Can a high quota of women and good environmental standards be expressed in euros in the annual report? SAP manager Bildmayer says: Yes! – and makes suggestions as to what else a price tag should show.
Mr. Bildmayer, the “Quarta Vista” project is funded by the Federal Ministry of Labor to find rules for sustainable balance sheets. Why is that even necessary?
The core of our current accounting is very old; the Venetians already calculated similarly. The new balance sheet has been expanded, it contains more than just the hard, pure business figures. In future, we want to record in a balance sheet what we do, good and bad, for sustainability, society and knowledge. And not at the back of page 120 in the sustainability report, but at the front, directly in the key financial figures.

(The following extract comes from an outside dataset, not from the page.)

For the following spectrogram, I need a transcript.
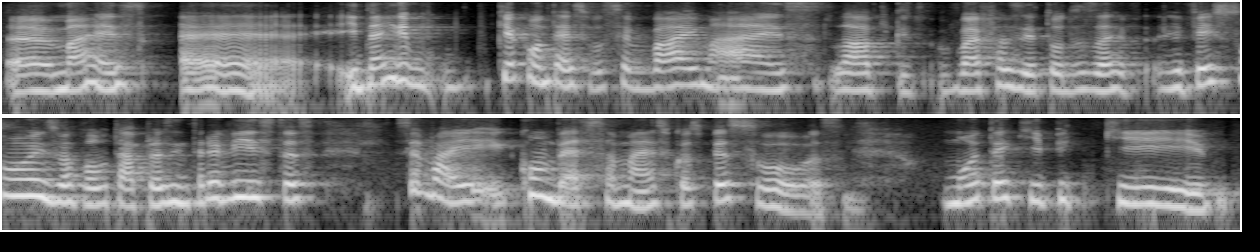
É, mas, é, e daí o que acontece? Você vai mais lá, porque vai fazer todas as refeições, vai voltar para as entrevistas, você vai e conversa mais com as pessoas. Uma outra equipe que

What should change?
So far, investments in sustainability have only made an impact on the expense side. For example, if you are sent on a training course, the company receives an invoice for 3,000 euros, and that’s it. So far, it is not stated anywhere that you will come back a bit more knowledgeable and motivated and have thus become more valuable to the company. The company should be able to credit itself with this added value on the credit side in the classic financial part – and write it off over time, because knowledge and motivation expire over the years.

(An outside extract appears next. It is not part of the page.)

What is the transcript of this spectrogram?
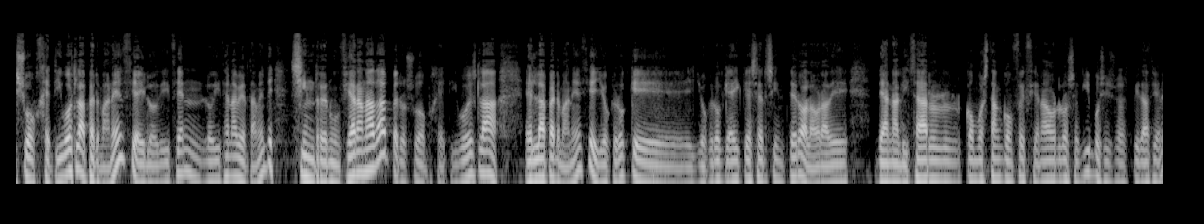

How is that supposed to work concretely?
Not only do we need rules for how to write off a machine over the years, we also need rules for attribution. We should create a catalog of things for which I can positively credit myself with a value on my balance sheet. However, this will never happen without conflict.
What do you mean by that?
For example, if you sell a hammer that was locally manufactured here in Germany, then maybe three people will make money from it: the producer, the supplier and the seller. If you have the same hammer made in Asia, there will be a lot more manual labor there and a lot more people will make money from it. That makes more people happy. At the same time, however, the hammer’s CO2 footprint is huge, which is bad.
The conflict of goals is clear. But how do you want to show that in a balance sheet in euros and cents?
The CO2 price has already been set, which will be 25 euros per ton from January. We are still working on how to better illustrate the value of human work.
Does a worker in Germany count more than a worker in Bangladesh?
We shouldn’t do that, otherwise we’ll play entire societies off against each other.
Then some employers will relocate thousands of jobs to low-wage countries in order to smooth out their balance sheet.
We still have to work on that too. But that’s exactly what our project is about: We have to think of such opportunities and fill the loopholes for windy traders.
When do you want to be finished?
Emotionally I would like to be finished tomorrow. But it will probably take another ten years. Such accounting must also be rolled out across Europe. It would make no sense at all to introduce them only in Germany.
Many EU countries have had major economic problems since the Corona crisis at the latest. Do those responsible in these countries want to know something about sustainable accounting at the moment?
There is already a certain information gap in the EU.
In other words: the Eastern Europeans don’t want to know anything about it.
There are great people in these countries and there are always skeptics as well. But it doesn’t help. Someone actually has to do the Pentecost and go ahead. If we just keep saying “you have to”, nothing happens.
Let us assume that a company only makes profit under the new rules because it credits itself with social and ecological effects. Then at some point, despite a positive balance sheet, it will be broke.
This is purely mathematically possible. But we want to incorporate a corrective into the new accounting: If this company is doing badly, it will have to lay off employees. That then has a negative impact. This company then slips into the red even under the new rules.
Assuming a company increases the proportion of women, but at the same time consumes more electricity: How can that be offset against each other?
The key question is: What is important to me as a company? After that you have to steer.
Then those who already have a high quota of women will weight them heavily.
Right. That is why politicians have to set a few guard rails within which companies can operate. And something else has to change: we need more transparency. The average customer currently only looks at the price and nothing else. But if you could simply show him on the price tag: There is so much child labor in this product and it was produced in such an environmentally harmful manner, then something would change.